Problem:
Each record needs to be echoed exactly; can you do that?

Data extracts:
--------------------

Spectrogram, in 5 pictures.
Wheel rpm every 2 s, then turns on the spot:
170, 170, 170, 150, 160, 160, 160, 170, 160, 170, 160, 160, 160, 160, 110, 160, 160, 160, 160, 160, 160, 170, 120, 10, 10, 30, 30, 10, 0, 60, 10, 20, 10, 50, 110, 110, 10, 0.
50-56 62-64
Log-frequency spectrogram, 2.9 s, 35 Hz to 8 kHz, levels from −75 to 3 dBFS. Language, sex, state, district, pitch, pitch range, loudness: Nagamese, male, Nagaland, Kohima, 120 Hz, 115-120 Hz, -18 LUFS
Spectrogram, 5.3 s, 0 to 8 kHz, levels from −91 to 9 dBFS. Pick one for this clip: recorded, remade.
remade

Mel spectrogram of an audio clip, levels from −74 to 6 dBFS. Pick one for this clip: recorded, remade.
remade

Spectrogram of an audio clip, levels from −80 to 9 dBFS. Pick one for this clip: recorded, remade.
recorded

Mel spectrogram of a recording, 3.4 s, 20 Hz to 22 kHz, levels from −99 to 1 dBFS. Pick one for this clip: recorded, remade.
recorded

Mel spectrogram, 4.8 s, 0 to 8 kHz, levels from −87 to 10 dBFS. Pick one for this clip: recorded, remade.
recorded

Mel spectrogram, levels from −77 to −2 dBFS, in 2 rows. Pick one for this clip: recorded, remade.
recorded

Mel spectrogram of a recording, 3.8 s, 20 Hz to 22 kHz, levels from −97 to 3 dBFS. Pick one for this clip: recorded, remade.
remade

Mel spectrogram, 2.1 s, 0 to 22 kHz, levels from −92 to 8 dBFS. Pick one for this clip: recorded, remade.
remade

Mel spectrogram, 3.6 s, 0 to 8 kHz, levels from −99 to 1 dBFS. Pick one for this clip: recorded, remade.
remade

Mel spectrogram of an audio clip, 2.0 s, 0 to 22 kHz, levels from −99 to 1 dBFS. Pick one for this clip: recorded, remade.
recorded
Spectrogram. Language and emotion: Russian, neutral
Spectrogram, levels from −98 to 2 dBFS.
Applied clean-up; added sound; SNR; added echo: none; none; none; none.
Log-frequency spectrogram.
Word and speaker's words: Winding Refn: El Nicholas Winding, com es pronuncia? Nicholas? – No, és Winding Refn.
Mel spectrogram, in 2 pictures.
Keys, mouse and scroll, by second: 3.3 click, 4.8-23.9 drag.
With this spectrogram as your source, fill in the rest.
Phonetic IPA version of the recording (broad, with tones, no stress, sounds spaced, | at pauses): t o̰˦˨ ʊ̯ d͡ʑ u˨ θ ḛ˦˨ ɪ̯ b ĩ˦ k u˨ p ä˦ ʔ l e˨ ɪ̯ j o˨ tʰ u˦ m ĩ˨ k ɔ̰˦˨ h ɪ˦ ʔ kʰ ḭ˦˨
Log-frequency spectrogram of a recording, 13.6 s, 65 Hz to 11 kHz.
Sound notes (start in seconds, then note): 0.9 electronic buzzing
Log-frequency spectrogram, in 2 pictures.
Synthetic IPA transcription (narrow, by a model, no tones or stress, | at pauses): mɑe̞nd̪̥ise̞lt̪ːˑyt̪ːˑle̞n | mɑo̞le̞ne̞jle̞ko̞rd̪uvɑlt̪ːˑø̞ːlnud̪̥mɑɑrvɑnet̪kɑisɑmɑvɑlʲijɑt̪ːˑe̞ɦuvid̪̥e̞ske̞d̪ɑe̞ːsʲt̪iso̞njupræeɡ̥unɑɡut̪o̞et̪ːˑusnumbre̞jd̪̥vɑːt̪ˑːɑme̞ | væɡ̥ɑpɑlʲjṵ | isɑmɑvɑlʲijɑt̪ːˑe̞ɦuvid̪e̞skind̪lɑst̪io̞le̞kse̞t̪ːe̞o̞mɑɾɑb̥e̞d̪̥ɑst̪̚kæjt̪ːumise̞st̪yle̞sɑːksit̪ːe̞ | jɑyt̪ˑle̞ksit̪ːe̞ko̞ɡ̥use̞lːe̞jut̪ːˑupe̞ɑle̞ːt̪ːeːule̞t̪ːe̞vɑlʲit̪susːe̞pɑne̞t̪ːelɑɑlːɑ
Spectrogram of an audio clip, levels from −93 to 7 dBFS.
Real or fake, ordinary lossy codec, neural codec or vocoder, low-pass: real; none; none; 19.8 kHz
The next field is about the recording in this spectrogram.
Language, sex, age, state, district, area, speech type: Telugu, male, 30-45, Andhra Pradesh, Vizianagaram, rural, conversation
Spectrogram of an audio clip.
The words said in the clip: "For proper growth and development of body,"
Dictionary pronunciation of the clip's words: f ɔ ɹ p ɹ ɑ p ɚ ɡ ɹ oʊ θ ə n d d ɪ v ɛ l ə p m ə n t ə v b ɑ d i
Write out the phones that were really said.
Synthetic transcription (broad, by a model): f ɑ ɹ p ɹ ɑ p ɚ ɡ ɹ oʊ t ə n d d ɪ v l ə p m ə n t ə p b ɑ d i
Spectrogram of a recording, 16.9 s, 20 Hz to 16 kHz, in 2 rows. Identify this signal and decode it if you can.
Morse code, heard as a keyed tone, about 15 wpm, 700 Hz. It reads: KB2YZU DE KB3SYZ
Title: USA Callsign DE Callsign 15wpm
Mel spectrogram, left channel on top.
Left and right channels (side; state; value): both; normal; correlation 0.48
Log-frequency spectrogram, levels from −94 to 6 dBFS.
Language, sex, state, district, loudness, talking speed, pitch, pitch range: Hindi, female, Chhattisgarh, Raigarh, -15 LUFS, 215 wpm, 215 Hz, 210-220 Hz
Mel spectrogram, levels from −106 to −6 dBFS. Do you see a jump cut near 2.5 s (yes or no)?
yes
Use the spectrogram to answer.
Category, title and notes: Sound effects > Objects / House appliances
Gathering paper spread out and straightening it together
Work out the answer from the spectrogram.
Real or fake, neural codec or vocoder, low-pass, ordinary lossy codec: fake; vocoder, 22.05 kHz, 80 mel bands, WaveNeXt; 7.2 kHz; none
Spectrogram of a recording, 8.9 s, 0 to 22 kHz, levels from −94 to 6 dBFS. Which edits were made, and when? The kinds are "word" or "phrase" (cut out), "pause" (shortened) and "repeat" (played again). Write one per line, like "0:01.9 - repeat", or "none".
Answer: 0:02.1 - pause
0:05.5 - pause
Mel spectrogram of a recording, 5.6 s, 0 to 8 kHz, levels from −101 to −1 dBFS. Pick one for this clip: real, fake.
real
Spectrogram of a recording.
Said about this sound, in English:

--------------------

Your response:
Spectrogram, in 5 pictures.
Wheel rpm every 2 s, then turns on the spot:
170, 170, 170, 150, 160, 160, 160, 170, 160, 170, 160, 160, 160, 160, 110, 160, 160, 160, 160, 160, 160, 170, 120, 10, 10, 30, 30, 10, 0, 60, 10, 20, 10, 50, 110, 110, 10, 0.
50-56 62-64
Log-frequency spectrogram, 2.9 s, 35 Hz to 8 kHz, levels from −75 to 3 dBFS. Language, sex, state, district, pitch, pitch range, loudness: Nagamese, male, Nagaland, Kohima, 120 Hz, 115-120 Hz, -18 LUFS
Spectrogram, 5.3 s, 0 to 8 kHz, levels from −91 to 9 dBFS. Pick one for this clip: recorded, remade.
remade

Mel spectrogram of an audio clip, levels from −74 to 6 dBFS. Pick one for this clip: recorded, remade.
remade

Spectrogram of an audio clip, levels from −80 to 9 dBFS. Pick one for this clip: recorded, remade.
recorded

Mel spectrogram of a recording, 3.4 s, 20 Hz to 22 kHz, levels from −99 to 1 dBFS. Pick one for this clip: recorded, remade.
recorded

Mel spectrogram, 4.8 s, 0 to 8 kHz, levels from −87 to 10 dBFS. Pick one for this clip: recorded, remade.
recorded

Mel spectrogram, levels from −77 to −2 dBFS, in 2 rows. Pick one for this clip: recorded, remade.
recorded

Mel spectrogram of a recording, 3.8 s, 20 Hz to 22 kHz, levels from −97 to 3 dBFS. Pick one for this clip: recorded, remade.
remade

Mel spectrogram, 2.1 s, 0 to 22 kHz, levels from −92 to 8 dBFS. Pick one for this clip: recorded, remade.
remade

Mel spectrogram, 3.6 s, 0 to 8 kHz, levels from −99 to 1 dBFS. Pick one for this clip: recorded, remade.
remade

Mel spectrogram of an audio clip, 2.0 s, 0 to 22 kHz, levels from −99 to 1 dBFS. Pick one for this clip: recorded, remade.
recorded
Spectrogram. Language and emotion: Russian, neutral
Spectrogram, levels from −98 to 2 dBFS.
Applied clean-up; added sound; SNR; added echo: none; none; none; none.
Log-frequency spectrogram.
Word and speaker's words: Winding Refn: El Nicholas Winding, com es pronuncia? Nicholas? – No, és Winding Refn.
Mel spectrogram, in 2 pictures.
Keys, mouse and scroll, by second: 3.3 click, 4.8-23.9 drag.
With this spectrogram as your source, fill in the rest.
Phonetic IPA version of the recording (broad, with tones, no stress, sounds spaced, | at pauses): t o̰˦˨ ʊ̯ d͡ʑ u˨ θ ḛ˦˨ ɪ̯ b ĩ˦ k u˨ p ä˦ ʔ l e˨ ɪ̯ j o˨ tʰ u˦ m ĩ˨ k ɔ̰˦˨ h ɪ˦ ʔ kʰ ḭ˦˨
Log-frequency spectrogram of a recording, 13.6 s, 65 Hz to 11 kHz.
Sound notes (start in seconds, then note): 0.9 electronic buzzing
Log-frequency spectrogram, in 2 pictures.
Synthetic IPA transcription (narrow, by a model, no tones or stress, | at pauses): mɑe̞nd̪̥ise̞lt̪ːˑyt̪ːˑle̞n | mɑo̞le̞ne̞jle̞ko̞rd̪uvɑlt̪ːˑø̞ːlnud̪̥mɑɑrvɑnet̪kɑisɑmɑvɑlʲijɑt̪ːˑe̞ɦuvid̪̥e̞ske̞d̪ɑe̞ːsʲt̪iso̞njupræeɡ̥unɑɡut̪o̞et̪ːˑusnumbre̞jd̪̥vɑːt̪ˑːɑme̞ | væɡ̥ɑpɑlʲjṵ | isɑmɑvɑlʲijɑt̪ːˑe̞ɦuvid̪e̞skind̪lɑst̪io̞le̞kse̞t̪ːe̞o̞mɑɾɑb̥e̞d̪̥ɑst̪̚kæjt̪ːumise̞st̪yle̞sɑːksit̪ːe̞ | jɑyt̪ˑle̞ksit̪ːe̞ko̞ɡ̥use̞lːe̞jut̪ːˑupe̞ɑle̞ːt̪ːeːule̞t̪ːe̞vɑlʲit̪susːe̞pɑne̞t̪ːelɑɑlːɑ
Spectrogram of an audio clip, levels from −93 to 7 dBFS.
Real or fake, ordinary lossy codec, neural codec or vocoder, low-pass: real; none; none; 19.8 kHz
The next field is about the recording in this spectrogram.
Language, sex, age, state, district, area, speech type: Telugu, male, 30-45, Andhra Pradesh, Vizianagaram, rural, conversation
Spectrogram of an audio clip.
The words said in the clip: "For proper growth and development of body,"
Dictionary pronunciation of the clip's words: f ɔ ɹ p ɹ ɑ p ɚ ɡ ɹ oʊ θ ə n d d ɪ v ɛ l ə p m ə n t ə v b ɑ d i
Write out the phones that were really said.
Synthetic transcription (broad, by a model): f ɑ ɹ p ɹ ɑ p ɚ ɡ ɹ oʊ t ə n d d ɪ v l ə p m ə n t ə p b ɑ d i
Spectrogram of a recording, 16.9 s, 20 Hz to 16 kHz, in 2 rows. Identify this signal and decode it if you can.
Morse code, heard as a keyed tone, about 15 wpm, 700 Hz. It reads: KB2YZU DE KB3SYZ
Title: USA Callsign DE Callsign 15wpm
Mel spectrogram, left channel on top.
Left and right channels (side; state; value): both; normal; correlation 0.48
Log-frequency spectrogram, levels from −94 to 6 dBFS.
Language, sex, state, district, loudness, talking speed, pitch, pitch range: Hindi, female, Chhattisgarh, Raigarh, -15 LUFS, 215 wpm, 215 Hz, 210-220 Hz
Mel spectrogram, levels from −106 to −6 dBFS. Do you see a jump cut near 2.5 s (yes or no)?
yes
Use the spectrogram to answer.
Category, title and notes: Sound effects > Objects / House appliances
Gathering paper spread out and straightening it together
Work out the answer from the spectrogram.
Real or fake, neural codec or vocoder, low-pass, ordinary lossy codec: fake; vocoder, 22.05 kHz, 80 mel bands, WaveNeXt; 7.2 kHz; none
Spectrogram of a recording, 8.9 s, 0 to 22 kHz, levels from −94 to 6 dBFS. Which edits were made, and when? The kinds are "word" or "phrase" (cut out), "pause" (shortened) and "repeat" (played again). Write one per line, like "0:01.9 - repeat", or "none".
Answer: 0:02.1 - pause
0:05.5 - pause
Mel spectrogram of a recording, 5.6 s, 0 to 8 kHz, levels from −101 to −1 dBFS. Pick one for this clip: real, fake.
real
Spectrogram of a recording.
Said about this sound, in English:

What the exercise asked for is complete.